The 1966 Wistar Institute conference remains, fifty years later, a pain in the master narrative of Darwin advocates. According to their favored story, doubts about the evolutionary mechanism are the exclusive domain of, first of all, those seeking to uphold a particular interpretation of Genesis and, second, the scientifically ignorant. Continue reading at Evolution News & Views.
At London’s famous Natural History Museum in South Kensington, a statue of Richard Owen had been prominently placed for many decades at the head of the main staircase. But in a curiously symbolic event on May 23, 2008, the statue was moved to one of the adjacent balconies to make room for a statue of Charles Darwin, which now sits in pride of place. Read the full article at Evolution News.
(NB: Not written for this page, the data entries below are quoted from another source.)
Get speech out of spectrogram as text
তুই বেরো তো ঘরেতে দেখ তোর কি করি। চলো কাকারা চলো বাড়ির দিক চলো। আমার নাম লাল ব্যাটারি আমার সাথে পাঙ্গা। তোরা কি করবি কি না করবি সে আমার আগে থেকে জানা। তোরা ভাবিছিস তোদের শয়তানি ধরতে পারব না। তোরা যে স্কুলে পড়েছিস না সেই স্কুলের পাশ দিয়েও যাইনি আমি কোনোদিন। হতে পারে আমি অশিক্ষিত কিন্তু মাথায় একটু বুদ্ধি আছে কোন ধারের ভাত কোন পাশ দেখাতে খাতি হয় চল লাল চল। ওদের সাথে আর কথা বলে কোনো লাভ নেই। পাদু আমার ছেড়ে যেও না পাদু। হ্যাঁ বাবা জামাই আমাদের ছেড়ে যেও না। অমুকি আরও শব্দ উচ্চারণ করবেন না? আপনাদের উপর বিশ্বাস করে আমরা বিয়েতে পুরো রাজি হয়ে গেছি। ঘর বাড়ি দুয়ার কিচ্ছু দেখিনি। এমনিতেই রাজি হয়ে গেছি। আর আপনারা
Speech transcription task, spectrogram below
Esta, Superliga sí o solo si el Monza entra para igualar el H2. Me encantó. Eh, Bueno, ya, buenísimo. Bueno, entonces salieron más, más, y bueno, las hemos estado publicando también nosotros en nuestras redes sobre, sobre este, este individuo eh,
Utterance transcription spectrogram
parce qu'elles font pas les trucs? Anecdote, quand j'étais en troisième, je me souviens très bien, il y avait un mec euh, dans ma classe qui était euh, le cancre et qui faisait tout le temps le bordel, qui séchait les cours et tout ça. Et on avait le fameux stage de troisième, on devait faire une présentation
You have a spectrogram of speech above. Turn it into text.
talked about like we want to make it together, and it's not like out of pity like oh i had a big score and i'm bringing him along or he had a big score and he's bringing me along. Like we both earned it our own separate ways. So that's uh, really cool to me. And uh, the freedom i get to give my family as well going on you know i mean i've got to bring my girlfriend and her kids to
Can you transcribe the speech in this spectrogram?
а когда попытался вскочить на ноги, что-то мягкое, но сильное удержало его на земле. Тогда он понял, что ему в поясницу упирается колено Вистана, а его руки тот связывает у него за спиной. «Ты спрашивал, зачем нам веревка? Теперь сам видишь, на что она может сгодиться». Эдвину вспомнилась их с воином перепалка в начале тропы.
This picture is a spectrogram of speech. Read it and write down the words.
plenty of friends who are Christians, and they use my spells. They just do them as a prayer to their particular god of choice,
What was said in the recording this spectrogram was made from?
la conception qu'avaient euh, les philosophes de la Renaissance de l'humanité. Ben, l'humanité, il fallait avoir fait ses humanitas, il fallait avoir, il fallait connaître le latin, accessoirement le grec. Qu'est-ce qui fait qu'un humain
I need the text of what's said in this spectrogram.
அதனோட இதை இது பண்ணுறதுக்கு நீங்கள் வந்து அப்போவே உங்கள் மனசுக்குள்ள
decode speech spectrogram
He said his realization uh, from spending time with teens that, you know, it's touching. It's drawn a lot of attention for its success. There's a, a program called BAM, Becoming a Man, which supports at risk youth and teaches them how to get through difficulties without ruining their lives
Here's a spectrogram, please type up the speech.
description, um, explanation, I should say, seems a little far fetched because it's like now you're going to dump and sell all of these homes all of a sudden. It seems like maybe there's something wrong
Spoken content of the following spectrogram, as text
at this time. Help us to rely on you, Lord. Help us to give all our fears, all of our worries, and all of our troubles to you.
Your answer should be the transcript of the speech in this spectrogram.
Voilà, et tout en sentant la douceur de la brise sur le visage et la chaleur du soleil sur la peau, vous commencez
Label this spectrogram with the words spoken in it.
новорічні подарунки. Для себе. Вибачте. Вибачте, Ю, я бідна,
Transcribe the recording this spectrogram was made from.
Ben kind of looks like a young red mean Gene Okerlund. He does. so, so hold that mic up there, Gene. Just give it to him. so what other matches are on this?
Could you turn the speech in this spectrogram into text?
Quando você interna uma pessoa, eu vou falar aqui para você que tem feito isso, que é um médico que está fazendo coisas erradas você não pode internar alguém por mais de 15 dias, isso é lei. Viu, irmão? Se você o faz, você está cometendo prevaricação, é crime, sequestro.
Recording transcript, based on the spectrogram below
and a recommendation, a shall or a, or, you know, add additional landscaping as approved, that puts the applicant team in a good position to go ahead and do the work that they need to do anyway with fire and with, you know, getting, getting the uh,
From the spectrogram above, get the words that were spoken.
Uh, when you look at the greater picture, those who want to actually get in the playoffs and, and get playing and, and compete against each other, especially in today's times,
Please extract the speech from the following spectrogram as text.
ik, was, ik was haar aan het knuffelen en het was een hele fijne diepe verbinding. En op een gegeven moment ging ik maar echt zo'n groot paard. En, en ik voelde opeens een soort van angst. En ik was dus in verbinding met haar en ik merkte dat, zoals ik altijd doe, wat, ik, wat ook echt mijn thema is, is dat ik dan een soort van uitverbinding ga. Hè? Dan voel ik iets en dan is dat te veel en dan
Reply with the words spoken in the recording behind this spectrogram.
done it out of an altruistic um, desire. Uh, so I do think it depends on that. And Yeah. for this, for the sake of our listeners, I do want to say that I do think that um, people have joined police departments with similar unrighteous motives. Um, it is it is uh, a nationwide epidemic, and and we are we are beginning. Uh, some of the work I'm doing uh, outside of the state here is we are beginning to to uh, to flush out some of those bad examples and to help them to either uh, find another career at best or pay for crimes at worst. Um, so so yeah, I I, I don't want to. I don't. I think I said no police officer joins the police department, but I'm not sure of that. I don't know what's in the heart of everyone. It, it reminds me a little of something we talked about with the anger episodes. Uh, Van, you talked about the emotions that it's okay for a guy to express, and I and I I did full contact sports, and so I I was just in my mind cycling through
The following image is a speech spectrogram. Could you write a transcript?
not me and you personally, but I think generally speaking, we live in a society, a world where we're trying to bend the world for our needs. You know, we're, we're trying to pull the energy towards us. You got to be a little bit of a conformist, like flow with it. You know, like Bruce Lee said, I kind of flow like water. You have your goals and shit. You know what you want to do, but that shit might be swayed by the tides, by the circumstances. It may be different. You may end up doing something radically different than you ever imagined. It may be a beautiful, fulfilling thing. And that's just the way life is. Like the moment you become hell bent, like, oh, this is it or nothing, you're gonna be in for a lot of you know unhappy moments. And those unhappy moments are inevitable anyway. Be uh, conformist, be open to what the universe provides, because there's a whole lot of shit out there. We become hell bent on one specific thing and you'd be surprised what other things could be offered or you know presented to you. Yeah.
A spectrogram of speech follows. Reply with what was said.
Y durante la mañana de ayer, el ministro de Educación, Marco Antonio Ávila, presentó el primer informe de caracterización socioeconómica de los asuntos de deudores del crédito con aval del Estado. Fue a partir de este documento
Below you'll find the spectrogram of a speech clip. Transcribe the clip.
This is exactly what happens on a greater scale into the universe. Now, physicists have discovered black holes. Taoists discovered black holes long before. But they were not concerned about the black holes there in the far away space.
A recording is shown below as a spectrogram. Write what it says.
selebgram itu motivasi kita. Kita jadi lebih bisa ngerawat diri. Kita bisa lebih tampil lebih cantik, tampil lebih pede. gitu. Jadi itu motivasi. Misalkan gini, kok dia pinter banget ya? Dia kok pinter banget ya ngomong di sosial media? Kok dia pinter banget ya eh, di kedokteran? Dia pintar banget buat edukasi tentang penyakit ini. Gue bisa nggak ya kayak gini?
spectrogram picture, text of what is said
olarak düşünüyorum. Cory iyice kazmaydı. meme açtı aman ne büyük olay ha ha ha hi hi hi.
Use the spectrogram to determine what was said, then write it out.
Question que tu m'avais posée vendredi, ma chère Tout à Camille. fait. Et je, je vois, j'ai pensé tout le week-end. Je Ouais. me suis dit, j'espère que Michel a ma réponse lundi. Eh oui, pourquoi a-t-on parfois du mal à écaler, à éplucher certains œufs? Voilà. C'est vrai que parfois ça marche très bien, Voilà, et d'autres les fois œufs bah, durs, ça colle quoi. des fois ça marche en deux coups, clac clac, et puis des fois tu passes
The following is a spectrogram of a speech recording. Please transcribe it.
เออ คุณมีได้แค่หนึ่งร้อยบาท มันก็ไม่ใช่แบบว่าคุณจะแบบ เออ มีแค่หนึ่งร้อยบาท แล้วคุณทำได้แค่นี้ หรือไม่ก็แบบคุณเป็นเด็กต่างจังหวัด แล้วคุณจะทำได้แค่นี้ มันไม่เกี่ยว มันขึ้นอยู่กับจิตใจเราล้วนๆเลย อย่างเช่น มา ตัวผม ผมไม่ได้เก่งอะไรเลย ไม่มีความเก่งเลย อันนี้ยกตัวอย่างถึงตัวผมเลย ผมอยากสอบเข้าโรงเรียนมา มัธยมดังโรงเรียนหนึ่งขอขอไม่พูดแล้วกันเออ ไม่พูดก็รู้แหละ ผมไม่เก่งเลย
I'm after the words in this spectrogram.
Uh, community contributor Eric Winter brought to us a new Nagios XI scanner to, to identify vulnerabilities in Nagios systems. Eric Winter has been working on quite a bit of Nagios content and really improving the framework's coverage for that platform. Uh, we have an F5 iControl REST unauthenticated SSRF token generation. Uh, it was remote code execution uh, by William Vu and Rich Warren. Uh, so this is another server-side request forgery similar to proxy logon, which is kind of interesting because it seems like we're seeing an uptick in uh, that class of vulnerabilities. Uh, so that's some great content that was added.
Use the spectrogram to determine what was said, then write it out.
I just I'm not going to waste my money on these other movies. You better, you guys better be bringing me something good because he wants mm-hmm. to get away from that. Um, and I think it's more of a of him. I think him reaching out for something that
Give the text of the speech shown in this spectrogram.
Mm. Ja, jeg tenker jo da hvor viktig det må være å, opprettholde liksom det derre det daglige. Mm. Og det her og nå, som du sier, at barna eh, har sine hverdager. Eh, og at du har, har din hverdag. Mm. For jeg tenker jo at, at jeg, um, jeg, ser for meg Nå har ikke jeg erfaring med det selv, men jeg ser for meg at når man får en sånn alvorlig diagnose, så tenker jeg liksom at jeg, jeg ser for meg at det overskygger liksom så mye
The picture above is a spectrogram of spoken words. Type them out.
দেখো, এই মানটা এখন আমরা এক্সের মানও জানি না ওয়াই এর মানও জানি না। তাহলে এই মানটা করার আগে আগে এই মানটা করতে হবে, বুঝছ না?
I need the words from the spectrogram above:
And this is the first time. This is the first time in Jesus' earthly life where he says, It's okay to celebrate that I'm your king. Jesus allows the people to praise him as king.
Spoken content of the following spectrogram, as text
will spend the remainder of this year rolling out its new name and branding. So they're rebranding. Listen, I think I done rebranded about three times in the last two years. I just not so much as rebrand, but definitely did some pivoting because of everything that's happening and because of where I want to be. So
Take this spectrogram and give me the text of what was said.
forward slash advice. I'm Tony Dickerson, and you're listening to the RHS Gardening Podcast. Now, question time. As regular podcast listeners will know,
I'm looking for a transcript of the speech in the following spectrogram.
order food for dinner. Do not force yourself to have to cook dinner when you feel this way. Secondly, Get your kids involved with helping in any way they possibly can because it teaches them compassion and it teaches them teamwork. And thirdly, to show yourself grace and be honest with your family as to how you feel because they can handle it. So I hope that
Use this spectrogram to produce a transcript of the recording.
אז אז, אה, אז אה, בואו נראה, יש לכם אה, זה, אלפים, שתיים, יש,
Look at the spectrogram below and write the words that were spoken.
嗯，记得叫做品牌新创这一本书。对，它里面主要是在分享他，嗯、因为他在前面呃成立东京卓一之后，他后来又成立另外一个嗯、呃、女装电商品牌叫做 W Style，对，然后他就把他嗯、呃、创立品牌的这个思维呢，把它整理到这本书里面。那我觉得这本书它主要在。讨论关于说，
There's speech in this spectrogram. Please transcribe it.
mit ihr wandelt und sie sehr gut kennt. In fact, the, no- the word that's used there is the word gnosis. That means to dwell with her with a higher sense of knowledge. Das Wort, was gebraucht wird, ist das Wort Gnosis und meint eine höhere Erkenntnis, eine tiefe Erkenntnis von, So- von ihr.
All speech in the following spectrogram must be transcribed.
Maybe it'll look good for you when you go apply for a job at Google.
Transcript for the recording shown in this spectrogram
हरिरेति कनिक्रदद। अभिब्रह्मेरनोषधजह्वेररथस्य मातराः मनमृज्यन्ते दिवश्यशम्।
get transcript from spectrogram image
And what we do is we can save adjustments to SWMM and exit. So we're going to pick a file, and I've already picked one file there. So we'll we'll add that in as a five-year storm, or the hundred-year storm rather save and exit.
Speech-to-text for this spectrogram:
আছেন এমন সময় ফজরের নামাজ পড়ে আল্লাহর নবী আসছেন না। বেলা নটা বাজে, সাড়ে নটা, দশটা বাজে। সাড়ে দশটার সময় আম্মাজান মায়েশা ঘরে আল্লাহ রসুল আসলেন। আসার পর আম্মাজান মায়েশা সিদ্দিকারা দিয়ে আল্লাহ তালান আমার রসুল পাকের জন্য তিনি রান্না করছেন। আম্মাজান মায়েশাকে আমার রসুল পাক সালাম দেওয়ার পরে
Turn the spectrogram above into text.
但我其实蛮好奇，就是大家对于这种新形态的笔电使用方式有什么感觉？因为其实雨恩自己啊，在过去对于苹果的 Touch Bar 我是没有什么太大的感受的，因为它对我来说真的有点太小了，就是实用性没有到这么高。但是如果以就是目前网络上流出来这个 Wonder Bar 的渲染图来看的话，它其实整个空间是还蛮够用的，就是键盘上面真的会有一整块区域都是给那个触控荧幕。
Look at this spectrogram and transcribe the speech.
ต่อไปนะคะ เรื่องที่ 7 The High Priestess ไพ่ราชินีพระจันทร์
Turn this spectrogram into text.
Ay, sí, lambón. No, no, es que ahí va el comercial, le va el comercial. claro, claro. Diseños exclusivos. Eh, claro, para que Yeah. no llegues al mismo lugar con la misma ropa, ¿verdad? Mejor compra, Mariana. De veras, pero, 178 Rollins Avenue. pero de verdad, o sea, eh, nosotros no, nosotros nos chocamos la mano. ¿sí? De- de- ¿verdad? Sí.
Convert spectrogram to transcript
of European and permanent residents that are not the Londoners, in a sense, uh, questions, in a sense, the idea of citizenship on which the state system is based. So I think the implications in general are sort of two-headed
The modern intelligent design movement may be traced to a seminal meeting organized by Phillip Johnson at Pajaro Dunes in 1993, although the Wistar Symposium of 1966 and a persistent march of Darwinian skeptics certainly prepared the soil for that fertile meeting. But ID as a concept long predates the twentieth century. Just as modern materialism and physicalism have their roots in the ancient atomists (notably Leucippus, Democritus, Lucretius), so too ID has a deep and rich history. Continue reading at Evolution News.
Writing in Books & Culture, a sister publication of Christianity Today, philosophers Robert Bishop and Robert O’Connor offer a cleverly titled joint review of Darwin’s Doubt and Signature in the Cell (“Doubting the Signature”). Read More ›
As you may have heard, some prominent scientists have called for the criminal investigation, no less, of scientists and other advocates who cast doubt on the global warming “consensus.” Read the rest at Evolution News & Views.
Over the past half-century, Artificial Intelligence has been all the rage among computer scientists, and among many other scientists and philosophers and the general public. Can machines think? Read More ›
I mean literally say whatever you want. There’s a strange ethical tenet in the media that holds that when it comes to ID, Read More ›
An online companion to Discovering Intelligent Design (DID) is now available featuring short videos by co-author Casey Luskin introducing the six main units of the course and highlighting their key themes. It also includes detailed outlines and online quizzes for each chapter. Best of all, the online companion is absolutely free! Read more about DID now.
The knifefish, rather than having several fins like a trout, has one long “ribbon fin” that undulates along the length of its body. Studies of its motion reveal that it uses the optimal wavelength to get the most forward thrust, stability, and maneuverability out of its investment of energy. But the knifefish is not alone: the same optimal design can be found in cuttlefish (cephalopods), rays (cartilaginous fish), certain flatworms, and other bony fish that are evolutionarily unrelated. Read More ›
When certain biologists discuss the early stages of life there is a tendency to think too vaguely. They see a biological wonder before them and they tell a story about how it might have come to be. They may even draw a picture to explain what they mean. Indeed, the story seems plausible enough, until you zoom in to look at the details. Read the rest at Evolution News & Views.